The big exception in the Pew poll is the United States, where 65% of those polled disapprove of a ban and only 28% support the idea. The poll did not investigate the reasons for this difference, so we can only assume it has to do with the more widespread acceptance of religion in public life in the U.S. and a more open approach to immigration.

Europe, face veils and a Catholic view of a Muslim issue

burqa 1The French National Assembly begins debating a complete ban on Muslim full face veils in public next week and could outlaw them by the autumn. Belgium’s lower house of parliament has passed a draft ban and could banish them from its streets in the coming months if its Senate agrees.
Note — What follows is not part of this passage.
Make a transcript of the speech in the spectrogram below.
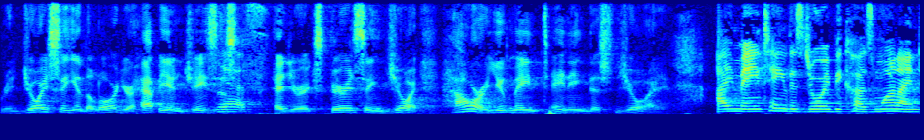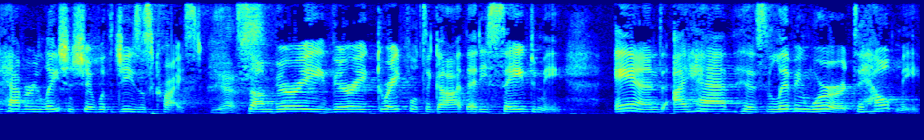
rejoicing in the Lord. You're happy in Jesus, yes. and you're experiencing joy. How are you maintaining this joy? I maintain this joy because one, I have a relationship with Jesus Christ. Yes. So I'm very, very grateful to God that He saved me. And I have His living word to help me.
The Spanish Senate has passed a motion to ban them after a few towns introduced their own prohibitions. (Photo: A veiled French woman outside the Belgian Parliament in Brussels/Yves Herman)

Calls to ban “burqas” — the word most widely in Europe used for full veils, even if most full veils seen are niqabs — have also been heard in the Netherlands and Denmark. According to a  Financial Times poll,  the ban proposal also “wins enthusiastic backing in the UK, Italy, Spain and Germany”.

Only a tiny minority of Muslim women in these countries actually cover their faces, but that doesn’t seem to matter. That Switzerland has only four minarets didn’t stop Swiss voters from banning them in a referendum last November (and maybe banning veils next). There seems to be a movement to ban religious symbols that Europeans either reject or fear.

French PM urges Muslims to reject “hijacked Islam”

fillonPrime Minister François Fillon has urged France’s Muslims to reject full face veils as a sectarian caricature of Islam, a week before parliament debates a law banning burqas and niqabs in public.

Inaugurating a mosque in a northwestern Paris suburb, he said French Muslims should combat a tiny radical minority using face veils as a way to combat the integration of a tolerant Islam that respects the separation of church and state. (Photo: Prime Minister François Fillon at podium inaugurating the Al Ihsan mosque, 28 June 2010/Benoit Tessier)

“The Islam of France, the Islam you practice daily, has nothing to do with this caricature that dims the lights of your faith,” Fillon, the most senior French politician to inaugurate a mosque in decades, said to applause from the crowd. “You should stand in the front line against this hijacking of the religious message … it’s up to you to make intelligence triumph over obscurantism and tolerance over intolerance.”